  17. Drugstore.com Online Pharmacy - Prescription Drugs, Health and Beauty, plus More. Available at: http://drugstore.com.  Accessed: 15 Mar 2012.

Authors’ Affiliations: Johns Hopkins University School of Medicine, Baltimore, MD (JC); Clinical Center, National Institutes of Health, Bethesda, MD (HG).

Conflicts of Interest Statement: The authors have disclosed no relevant conflicts of interest.

Fast Facts and Concepts are edited by Drew A Rosielle MD, Palliative Care Program, University of Minnesota Medical School and Fairview Health Services, and are published by the End of Life/Palliative Education Resource Center at the Medical College of Wisconsin.

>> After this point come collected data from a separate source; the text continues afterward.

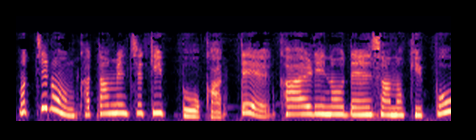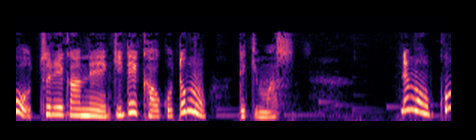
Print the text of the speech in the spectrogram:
もちろん片道切符を買って帰りの電車の切符を釣り金駅で買うこともできます。でも混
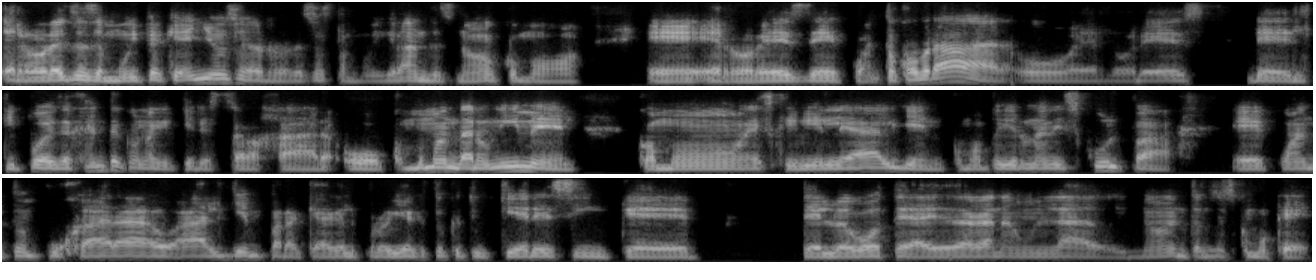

For more information write to: drosiel1@fairview.org.  More information, as well as the complete set of Fast Facts, are available at EPERC: http://www.mcw.edu/eperc.  

Copyright/Referencing Information: Users are free to download and distribute Fast Facts for educational purposes only.  Cheng J, Groninger H. Modafinil.  Fast Facts and Concepts. November 2012; 259.  Available at:  http://www.eperc.mcw.edu/EPERC/FastFactsIndex/ff_259.htm.

Disclaimer: Fast Facts and Concepts provide educational information. This information is not medical advice. Health care providers should exercise their own independent clinical judgment. Some Fast Facts cite the use of a product in a dosage, for an indication, or in a manner other than that recommended in the product labeling. Accordingly, the official prescribing information should be consulted before any such product is used.

ACGME Competencies: Patient Care, Medical Knowledge

Keywords: Non Pain Symptoms and Syndromes